“It’s not about NITRD promoting gaps or opportunities but about being the storyteller and being the organization that sorts of helps bring all these ideas together” – Chris Ramming
Frincke and Kurose identified two other themes vital to the computing research ecosystem that NITRD has and should continue to encourage, which is incorporating security thinking and principles into earlier stages of technology development and facilitating federally-funded interactions and collaborations between industry and academia. Kurose brought up the Tire Tracks diagram which traces today’s technologies and advancements back to federal investments such as these.
The panelists each predicted a trend in the networking and security field within the next ten to fifteen years. Frincke foresees researchers taking the societally beneficial technologies that we already have today and designing security into those networks and devices. Kurose anticipates a movement towards solving the uneven geographical distribution of educational resources and tools in software at scale.
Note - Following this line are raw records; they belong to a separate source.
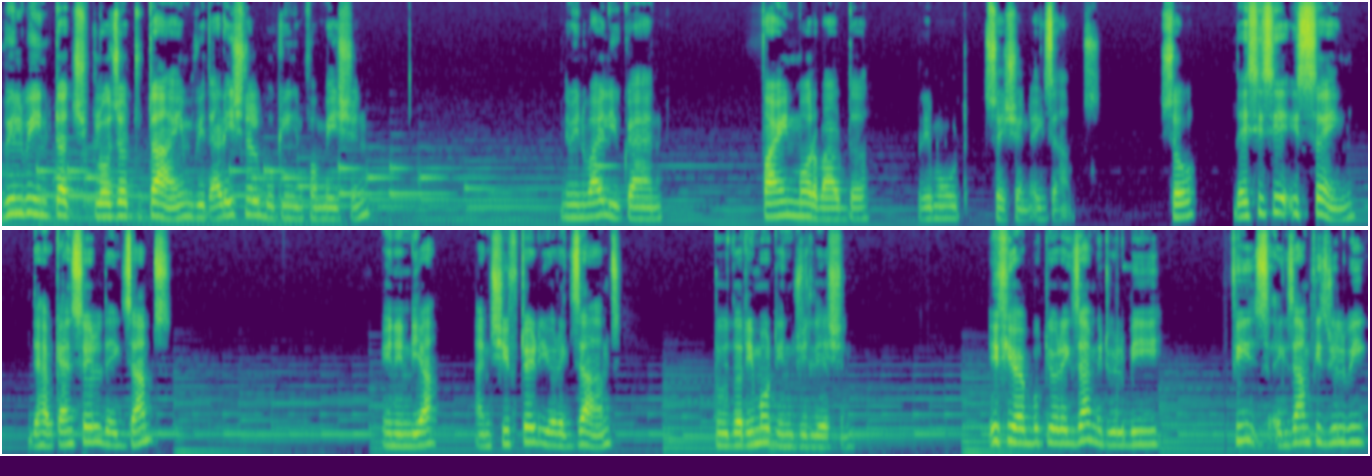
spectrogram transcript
We'll be in touch closer to time with additional booking information. Meanwhile you can find more about the remote session exams. So the ACCA is saying they have cancelled the exams in India and shifted your exams to the remote invigilation. If you have booked your exam, it will be fees exam fees will be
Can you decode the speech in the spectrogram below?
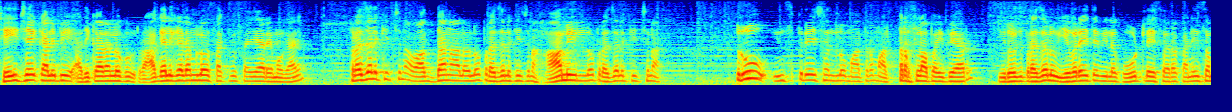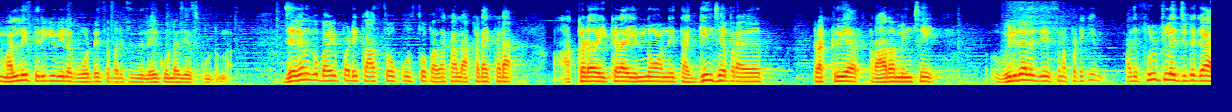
చేయి చేయి కలిపి అధికారంలోకి రాగలిగడంలో సక్సెస్ అయ్యారేమో కానీ ప్రజలకిచ్చిన వాగ్దానాలలో ప్రజలకిచ్చిన హామీల్లో ప్రజలకిచ్చిన ట్రూ ఇన్స్పిరేషన్లో మాత్రం అట్టర్ ఫ్లాప్ అయిపోయారు. ఈరోజు ప్రజలు ఎవరైతే వీళ్ళకి ఓట్లేసారో కనీసం మళ్ళీ తిరిగి వీళ్ళకి ఓటేసే పరిస్థితి లేకుండా చేసుకుంటున్నారు. జగన్కు భయపడి కాస్తో కూస్తో పథకాలు అక్కడెక్కడ అక్కడ ఇక్కడ ఎన్నో అన్ని తగ్గించే ప్రయ ప్రక్రియ ప్రారంభించి విడుదల చేసినప్పటికీ అది ఫుల్ ఫ్లెడ్జ్డ్గా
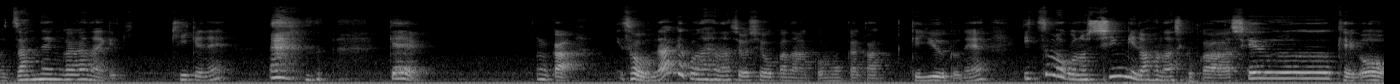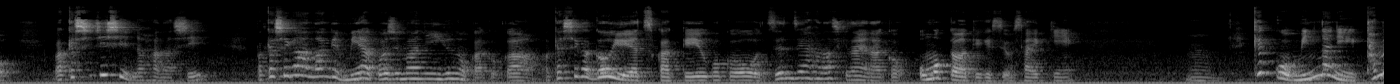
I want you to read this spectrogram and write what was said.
の残念がらないで聞いてね。でなんかそうなんでこの話をしようかなと思うかかっていうとね。いつもこの真偽の話とかしてるけど私自身の話。私がなんで宮古島にいるのかとか私がどういうやつかっていうことを全然話してないなと思ったわけですよ最近、うん、結構みんなにため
Ramming imagines new opportunities arising from a greater focus on data security and getting a grip on how to transmit, share and retain control of data.
In order to realize any of these predictions there needs to be an increase in properly trained and educated security professionals.
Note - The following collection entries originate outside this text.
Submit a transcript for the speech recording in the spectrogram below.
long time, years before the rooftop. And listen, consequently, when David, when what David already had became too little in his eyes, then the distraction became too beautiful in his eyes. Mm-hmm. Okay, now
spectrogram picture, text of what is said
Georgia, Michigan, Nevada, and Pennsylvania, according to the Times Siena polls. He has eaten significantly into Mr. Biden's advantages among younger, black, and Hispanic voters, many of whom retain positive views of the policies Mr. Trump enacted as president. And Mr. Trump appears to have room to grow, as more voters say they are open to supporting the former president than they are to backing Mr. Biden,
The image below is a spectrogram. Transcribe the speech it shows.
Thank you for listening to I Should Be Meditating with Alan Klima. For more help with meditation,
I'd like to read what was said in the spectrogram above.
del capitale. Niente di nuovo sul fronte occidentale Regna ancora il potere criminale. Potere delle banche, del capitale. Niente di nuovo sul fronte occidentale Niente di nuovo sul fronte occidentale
“One thing that’s common to any conversation about cybersecurity and networking is we do not have enough people who have the background to meet anywhere near a 10th of the needs that we’ve got.” – Deborah Frincke
The solution to this dilemma has two prongs: accessibility and education. Panelists agreed that there needs to be greater access to training and educational programs across the country. These programs need to incorporate rural, untapped areas of potential that have not had the opportunities or accessibility capabilities to be properly trained and as Kurose stated “use education to enable innovation across the country.” The important part is that we realize there isn’t one perfect solution that we haven’t thought of yet. To quote Kurose again, “There is no silver bullet. Double down on the work, double down on the funding, not think about it a little harder.”
Building off of the lack of diversity in the field caused by problems of accessibility, audience member Aruna Balasubramanian (Associate Professor at Stony Brook University), asked about possible implications in networking in security caused by the centralization. While applications are democratized, the stack itself is centralized. She brought up the recent example of companies gaining big control of Internet Service Providers.
Kurose pointed out that this is a repeating cycle throughout history: mostly centralized, regulated monopoly, breaking up and coming back together. While this trend may be expected, it is not to say that it won’t hold negative implications. Ramming cautioned that centralization in general is not good for security. Frincke piggybacked off of Ramming warning that if we privatize too much, then we get homogeneous winners. If attackers find one flaw in that security network then “all bets are off.”
Panel 2 touched on a lot of important topics in such a vital space. They navigated the conversations with a balance of celebration, caution and hope for the future. Thanks to federal investments, computing research has made huge strides towards realizing secure and trustworthy networks, but there is still much work to be done! You can check out the full panel recording on the CCC web page or on NITRD’s YouTube channel.
Look out for the next blog recap on Panel 3: Artificial Intelligence and Machine Learning!